1. Advanced seminar in closing argument. Closing arguments in the Conrad Black trial took all week. MacLean's Mark Steyn sent out partisan-but-wonderful highlights, like the way defense lawyer Ron Safer instantly wove an objection into his argument:
Safer scoffed at [a prosecution argument], pointing out that his client didn't know what proportion Conrad Black owned of Inc vs what proportion he owned of International. He didn't know what proportion of Inc was owned by Radler or Ravelston.
[Prosecutor] Eric Sussman leapt to his feet. "Objection! There's no evidence about what Mark Kipnis did or didn't know."
"Exactly!" said Safer. "That's the very point I'm making." The room fell around laughing, and defence counsel jabbed his finger at the chief prosecutor: "They have the burden of proof. A tie doesn't go to the government."
Michael Schachter ended his closing statement by asking [his client] Peter Atkinson to stand up. Peter did, a bald sheepish man looking a little flushed and embarrassed by his moment in the limelight.
But it was worth doing. Amid all the computer screens and transcript binders and dozens of lawyers, it's easy for the three of the four defendants who aren't larger than life British peers to get lost amid the clutter.
2. Juries and damages. At Point of Law, David Rossmiller notes a paper by Prof. Cass Sunstein suggesting that juries and judges overestimate the harm felt by plaintiffs who have lost some aspect of a normal life (like the ability to walk, say), and underestimate the harm caused by "consistent low-level pain."
3. When lawyers and FBI agents show up in voir dire. Scott Greenfield at Simple Justice, prompted by a post here, tells about the recent time he had an FBI special agent and a prominent criminal defense lawyer on his jury panel, and how the trial judge handled the potential bias of each.
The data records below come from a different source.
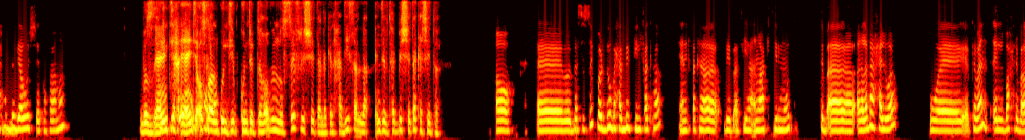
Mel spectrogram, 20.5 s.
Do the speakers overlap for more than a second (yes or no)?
yes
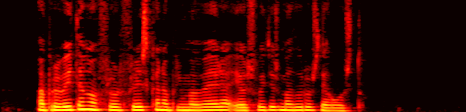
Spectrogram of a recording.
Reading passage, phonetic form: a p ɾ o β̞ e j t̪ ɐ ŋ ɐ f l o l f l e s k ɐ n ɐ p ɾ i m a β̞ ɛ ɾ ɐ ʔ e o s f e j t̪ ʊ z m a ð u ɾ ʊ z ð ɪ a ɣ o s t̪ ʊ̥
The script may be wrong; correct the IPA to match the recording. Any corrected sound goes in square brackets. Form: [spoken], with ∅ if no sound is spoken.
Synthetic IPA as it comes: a p ɾ o β̞ e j t̪ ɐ ŋ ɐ f l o [ɾ] f [ɾ] e s k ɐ n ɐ p ɾ i m a β̞ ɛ ɾ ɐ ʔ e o s f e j t̪ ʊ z m a ð u ɾ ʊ z ð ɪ a ɣ o s t̪ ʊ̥

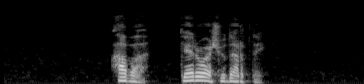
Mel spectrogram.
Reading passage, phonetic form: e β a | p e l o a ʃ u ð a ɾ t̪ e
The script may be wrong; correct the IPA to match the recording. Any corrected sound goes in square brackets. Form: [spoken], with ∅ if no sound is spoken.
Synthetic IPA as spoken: [a] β a | [k] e [ɾ] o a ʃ u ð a ɾ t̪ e

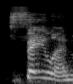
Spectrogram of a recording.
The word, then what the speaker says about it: Sailynn: Sailynn, like sailing on the ocean.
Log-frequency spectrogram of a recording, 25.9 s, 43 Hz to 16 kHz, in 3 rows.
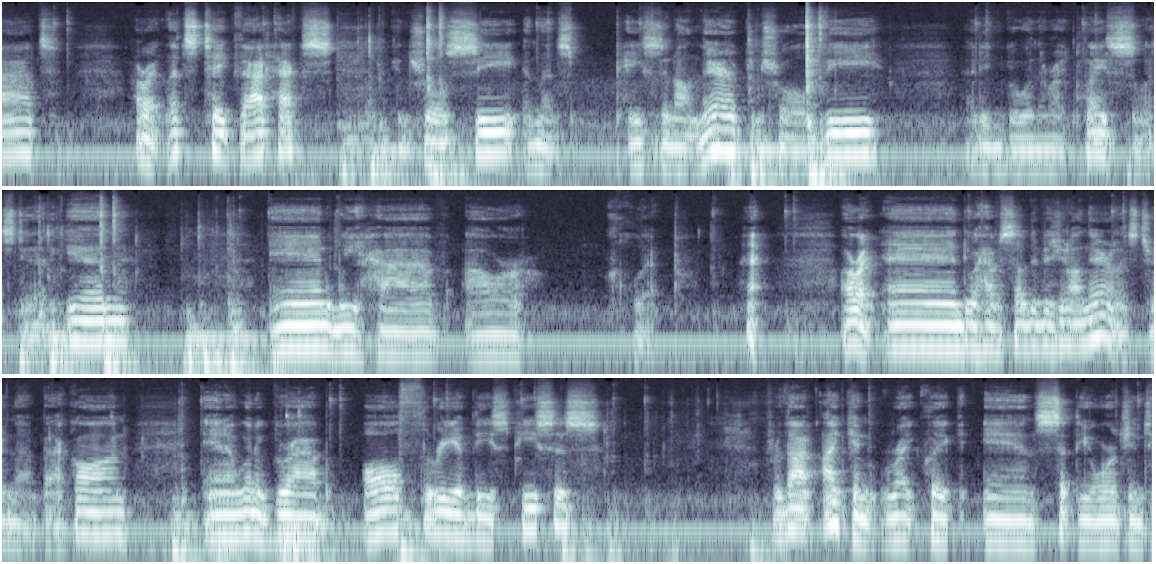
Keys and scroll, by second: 10.2 alt+a, 19.5 alt+a.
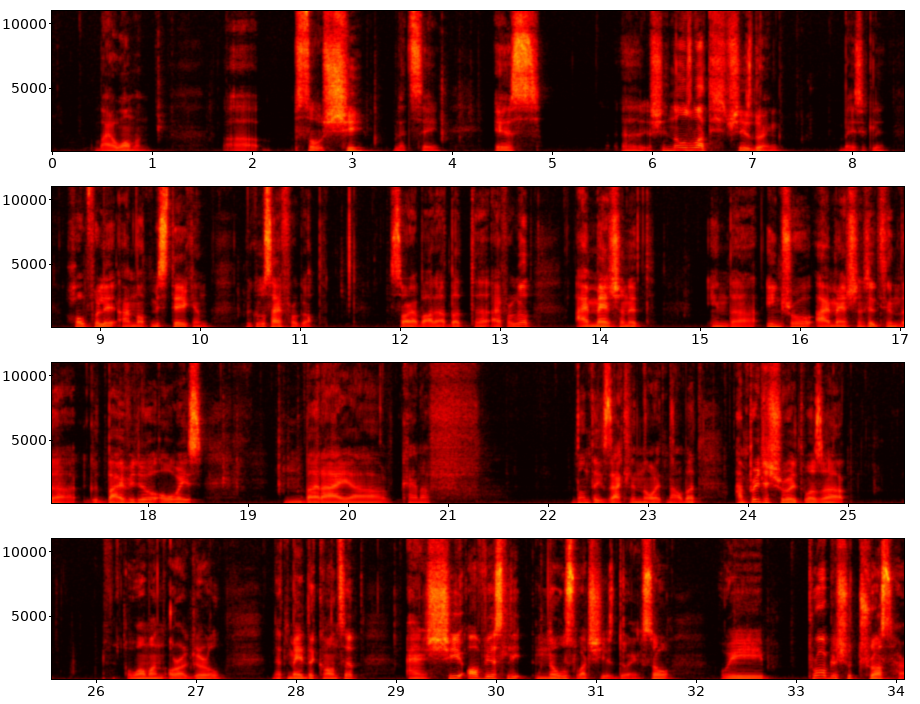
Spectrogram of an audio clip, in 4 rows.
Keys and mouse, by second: 3.9 g, 7.1-8.9 right drag, 8.9-16.5 alt+drag, 16.5 alt+right click, 17.4-34.0 ctrl+alt+shift+drag.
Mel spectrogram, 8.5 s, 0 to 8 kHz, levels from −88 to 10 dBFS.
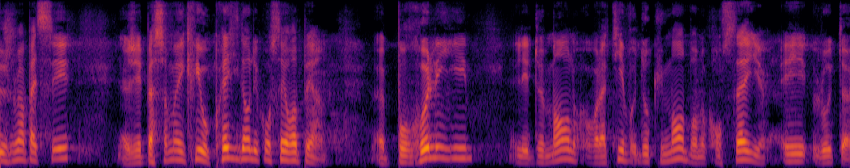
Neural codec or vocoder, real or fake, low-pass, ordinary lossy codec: codec, 16 kHz, 2 kbps, X-Codec, HuBERT features, trained on LibriSpeech; fake; none; none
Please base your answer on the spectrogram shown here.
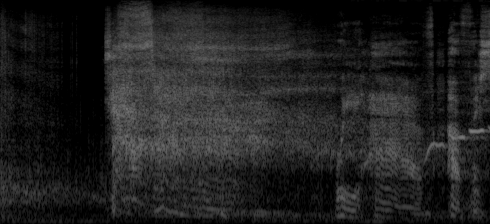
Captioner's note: wind howling; hissing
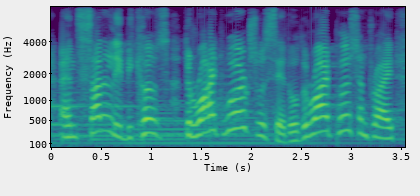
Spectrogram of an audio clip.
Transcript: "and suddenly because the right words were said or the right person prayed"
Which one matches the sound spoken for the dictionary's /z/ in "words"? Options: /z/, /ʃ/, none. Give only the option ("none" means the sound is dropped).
/z/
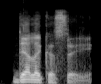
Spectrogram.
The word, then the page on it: delicacy: British English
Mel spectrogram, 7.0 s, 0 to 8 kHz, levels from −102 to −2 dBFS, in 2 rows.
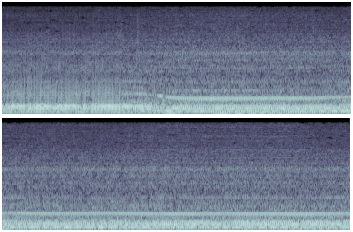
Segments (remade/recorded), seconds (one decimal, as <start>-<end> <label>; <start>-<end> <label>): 0.0-1.2 remade; 1.2-7.0 recorded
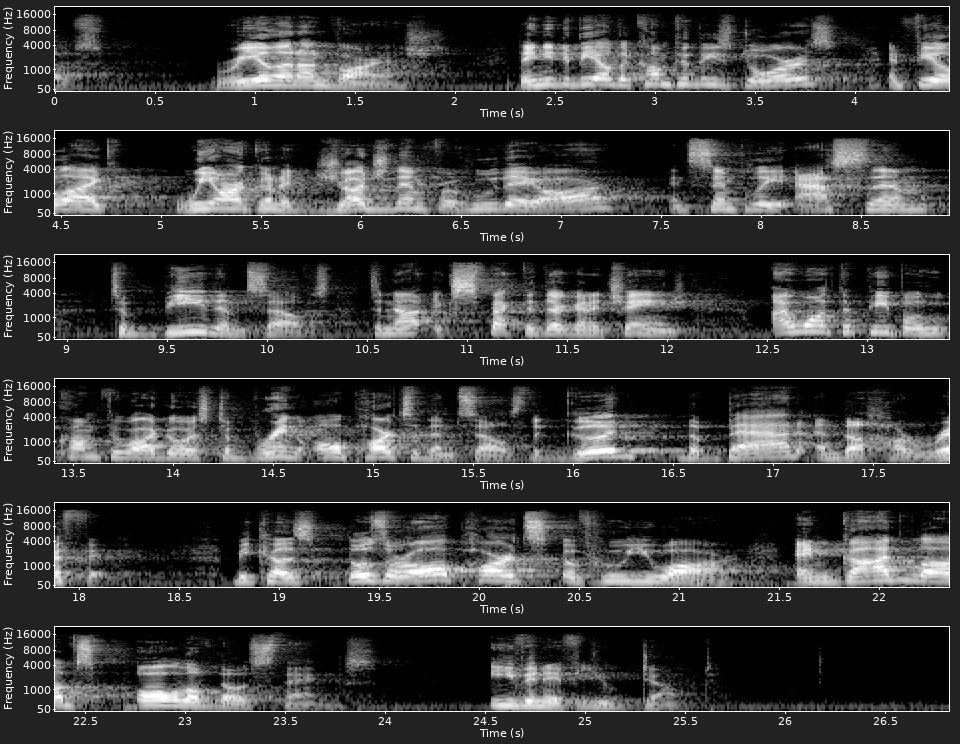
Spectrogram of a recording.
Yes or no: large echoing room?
yes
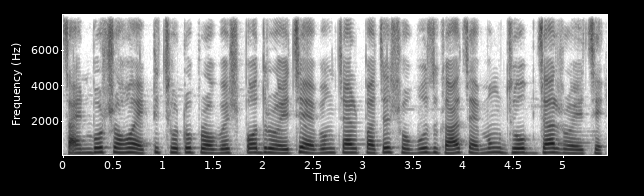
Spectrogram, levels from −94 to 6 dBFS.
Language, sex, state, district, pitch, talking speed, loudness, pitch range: Bengali, female, Tripura, West Tripura, 240 Hz, 145 wpm, -13 LUFS, 225-250 Hz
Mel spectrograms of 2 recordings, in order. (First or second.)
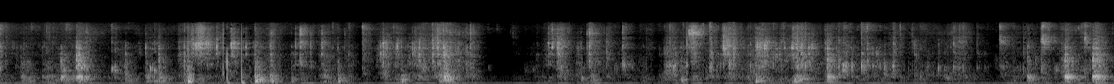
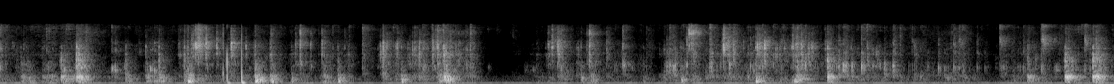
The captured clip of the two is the second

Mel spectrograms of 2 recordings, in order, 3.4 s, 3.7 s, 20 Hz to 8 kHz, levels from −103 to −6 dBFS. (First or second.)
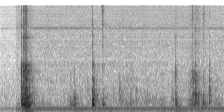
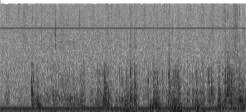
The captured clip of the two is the second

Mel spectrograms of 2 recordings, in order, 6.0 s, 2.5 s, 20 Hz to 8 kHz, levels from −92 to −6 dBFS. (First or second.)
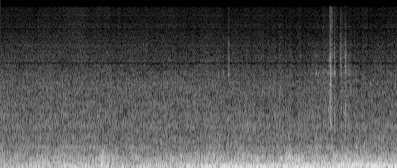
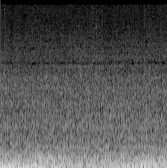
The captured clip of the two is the second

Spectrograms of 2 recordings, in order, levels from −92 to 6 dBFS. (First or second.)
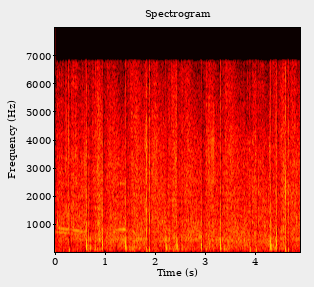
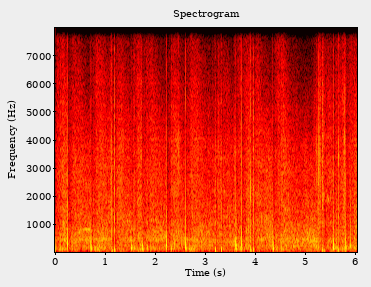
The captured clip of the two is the first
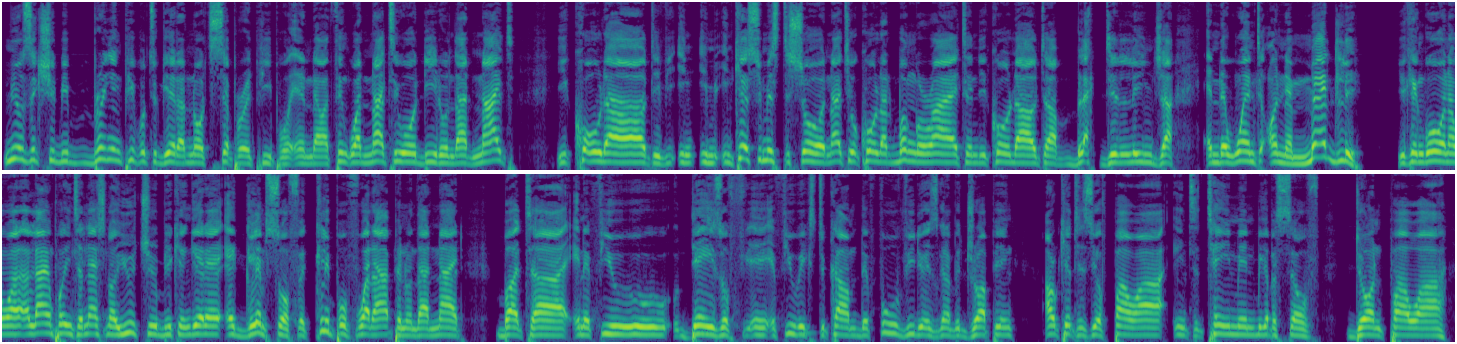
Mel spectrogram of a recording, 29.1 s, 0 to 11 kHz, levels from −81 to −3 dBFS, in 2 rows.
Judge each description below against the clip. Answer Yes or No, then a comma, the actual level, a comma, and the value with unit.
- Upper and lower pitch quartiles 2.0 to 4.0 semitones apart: Yes, average, 2.7 semitones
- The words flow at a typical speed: No, fast, 215 wpm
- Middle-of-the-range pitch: Yes, medium, 155 Hz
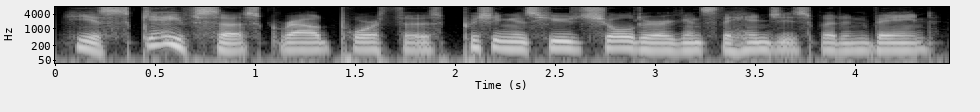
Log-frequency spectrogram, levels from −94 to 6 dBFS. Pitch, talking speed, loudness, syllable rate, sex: 140 Hz, 200 wpm, -18 LUFS, 5.4 syllables/s, male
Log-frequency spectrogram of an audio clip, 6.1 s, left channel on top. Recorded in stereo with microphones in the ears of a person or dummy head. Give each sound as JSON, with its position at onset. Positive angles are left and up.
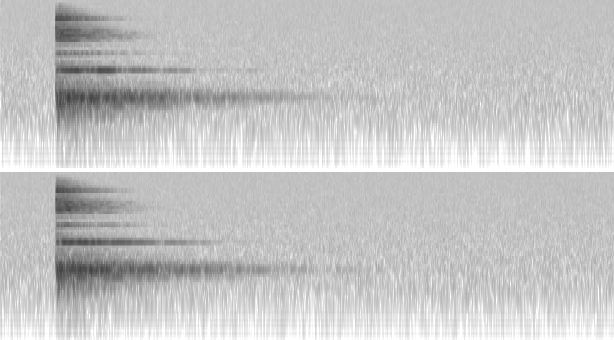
{"t": 0.6, "sound": "a cowbell", "side_deg": 15, "distance_m": 4.5}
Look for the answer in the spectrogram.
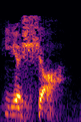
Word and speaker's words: Yesha: The Hebrew root word that's formed yud, shin, ayin, or YS, like the SH sound, and then either a silent or nearly silent A sound, is usually pronounced Yesha.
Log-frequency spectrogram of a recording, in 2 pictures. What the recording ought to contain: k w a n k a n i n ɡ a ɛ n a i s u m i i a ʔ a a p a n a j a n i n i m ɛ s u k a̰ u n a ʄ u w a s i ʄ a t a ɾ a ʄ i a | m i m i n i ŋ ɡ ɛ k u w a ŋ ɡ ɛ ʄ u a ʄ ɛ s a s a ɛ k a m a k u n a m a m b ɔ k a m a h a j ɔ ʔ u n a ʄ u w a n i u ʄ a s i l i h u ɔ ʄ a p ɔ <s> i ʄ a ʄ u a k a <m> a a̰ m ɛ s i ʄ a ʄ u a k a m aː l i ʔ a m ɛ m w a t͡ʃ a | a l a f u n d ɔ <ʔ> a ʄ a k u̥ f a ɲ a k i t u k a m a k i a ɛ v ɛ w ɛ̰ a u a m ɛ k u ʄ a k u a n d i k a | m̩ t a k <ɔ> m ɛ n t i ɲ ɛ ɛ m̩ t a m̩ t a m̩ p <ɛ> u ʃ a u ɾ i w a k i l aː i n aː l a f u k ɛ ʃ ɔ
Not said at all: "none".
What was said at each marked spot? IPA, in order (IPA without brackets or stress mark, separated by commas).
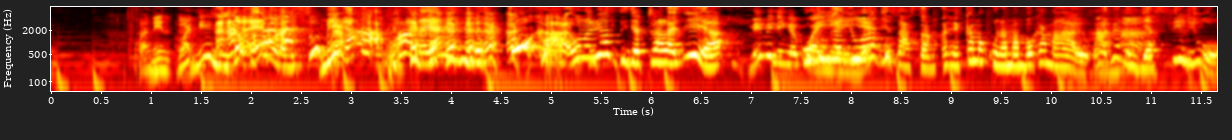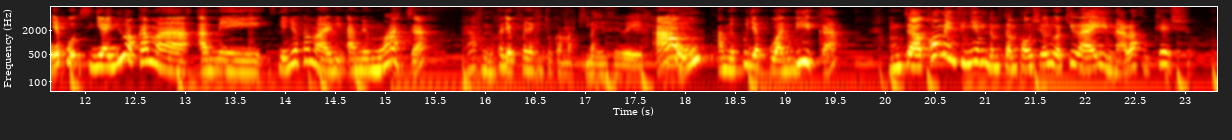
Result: s, m, k, ɔ, a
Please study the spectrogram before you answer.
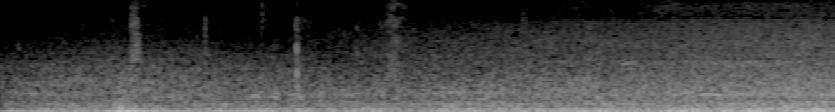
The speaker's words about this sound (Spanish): La gente continúa su día a día, siguen circulando los coches, los autobuses, los taxis. Hay ruido más allá de los pitidos.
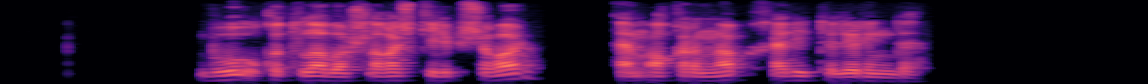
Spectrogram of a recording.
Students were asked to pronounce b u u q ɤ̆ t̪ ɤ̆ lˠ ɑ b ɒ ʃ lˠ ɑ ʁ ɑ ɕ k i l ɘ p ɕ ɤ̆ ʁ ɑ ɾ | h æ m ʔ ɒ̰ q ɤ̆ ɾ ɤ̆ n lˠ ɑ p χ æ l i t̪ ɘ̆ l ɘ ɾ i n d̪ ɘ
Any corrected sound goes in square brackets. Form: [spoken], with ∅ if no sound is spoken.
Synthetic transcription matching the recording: b u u q ɤ̆ t̪ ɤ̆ lˠ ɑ b ɒ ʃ lˠ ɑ ʁ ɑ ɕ k i l ɘ p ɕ ɤ̆ ʁ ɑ ɾ | h æ m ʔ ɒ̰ q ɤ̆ ɾ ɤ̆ n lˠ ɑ p χ æ l i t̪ ɘ̆ l ɘ ɾ i n d̪ ɘ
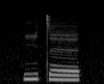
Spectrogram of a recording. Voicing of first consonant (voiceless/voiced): voiceless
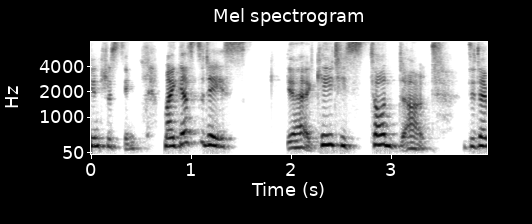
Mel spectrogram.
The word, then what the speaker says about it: Katie Stoddart: My guest today is Katie Stoddart. Did I pronounce it properly?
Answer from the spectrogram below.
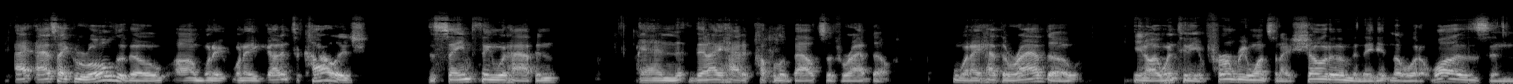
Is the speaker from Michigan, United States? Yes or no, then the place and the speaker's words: no; Brooklyn, New York, United States; now in Long Island, United States; And I didn't grow up here, but I grew up in East New York, Brooklyn.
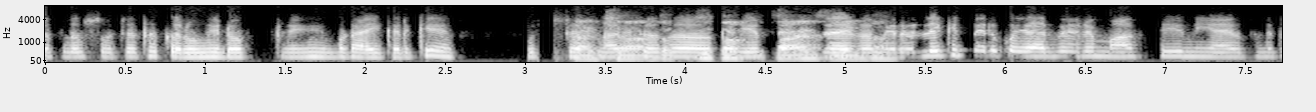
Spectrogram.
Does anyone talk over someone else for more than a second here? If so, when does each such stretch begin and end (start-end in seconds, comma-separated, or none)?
3.4-5.3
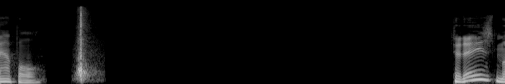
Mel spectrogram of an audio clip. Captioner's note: golf ball hit sound effect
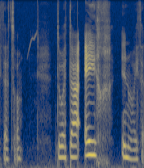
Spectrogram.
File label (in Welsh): "eich", Welsh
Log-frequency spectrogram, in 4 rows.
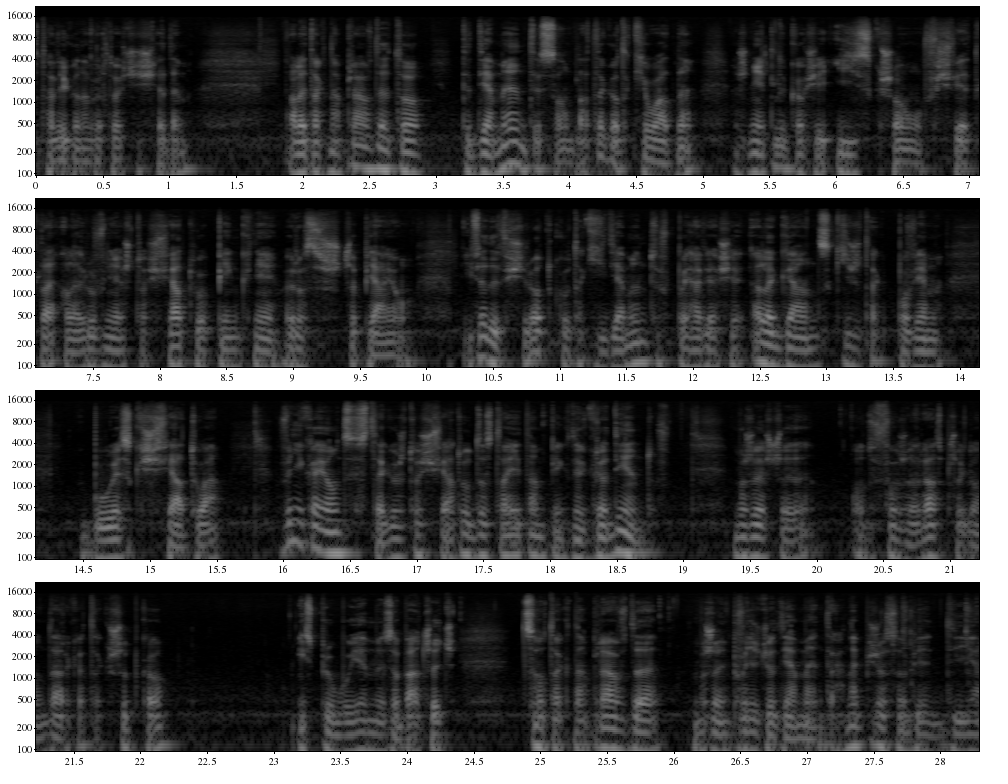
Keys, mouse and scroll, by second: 0.4 7, 0.9 click, 17.9 click, 20.2 click, 24.3 click, 25.9 click, 27.6-28.2 typing.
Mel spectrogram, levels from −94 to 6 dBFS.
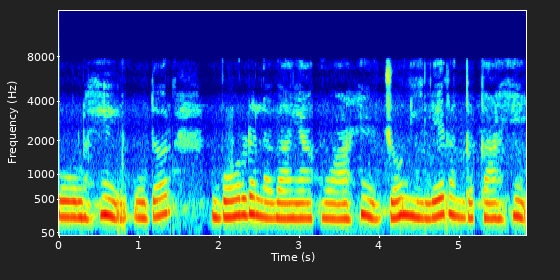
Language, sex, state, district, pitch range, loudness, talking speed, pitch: Hindi, female, Odisha, Khordha, 220-255 Hz, -14 LUFS, 105 wpm, 230 Hz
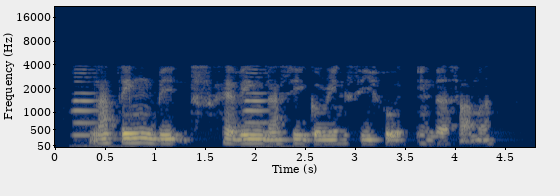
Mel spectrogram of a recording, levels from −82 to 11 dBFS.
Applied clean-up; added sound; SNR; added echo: classical method spectral subtraction.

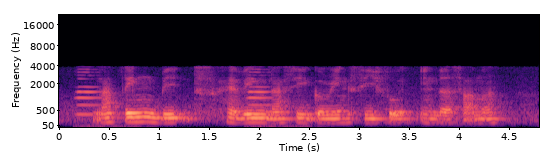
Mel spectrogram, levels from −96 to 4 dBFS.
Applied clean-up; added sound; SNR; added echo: none; Wind instrument, woodwind instrument; 11 dB; none.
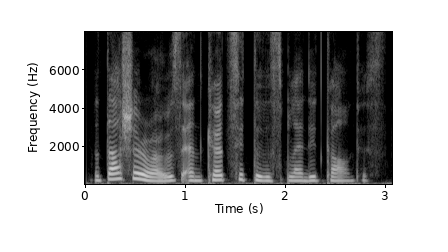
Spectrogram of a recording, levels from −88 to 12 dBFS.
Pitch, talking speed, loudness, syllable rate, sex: 215 Hz, 155 wpm, -18 LUFS, 4.6 syllables/s, female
4. Rethinking assumptions. Lawyer Ron Miller, writing at the Trial Lawyer Resource Center, makes a case for seeking out ideas that challenge your jury habits. He writes that he has long subscribed to the idea "exposing the flaws in your own case scores credibility points with the jury and that you can frame your weaknessess better by getting out your own version of the story first." (I've written here about a study that seems to support that approach.) Now Miller is reading a book that argues the opposite tactic, argue only your strengths, is the way to go.
5. Taking risks in voir dire. Mark Bennett at Defending People answers an anonymous prosecutor who asks, "Do you think it's wise to ask the jury can they think of any reason why the defense lawyer may not want his client to testify? What if they say 'Because he has a record'?"
Everything I've missed, and there's a lot, is at this week's Jur-E Bulletin as always.
Photo by Ho John Lee at http://www.flickr.com/photos/hjl/101443399/; license details there.)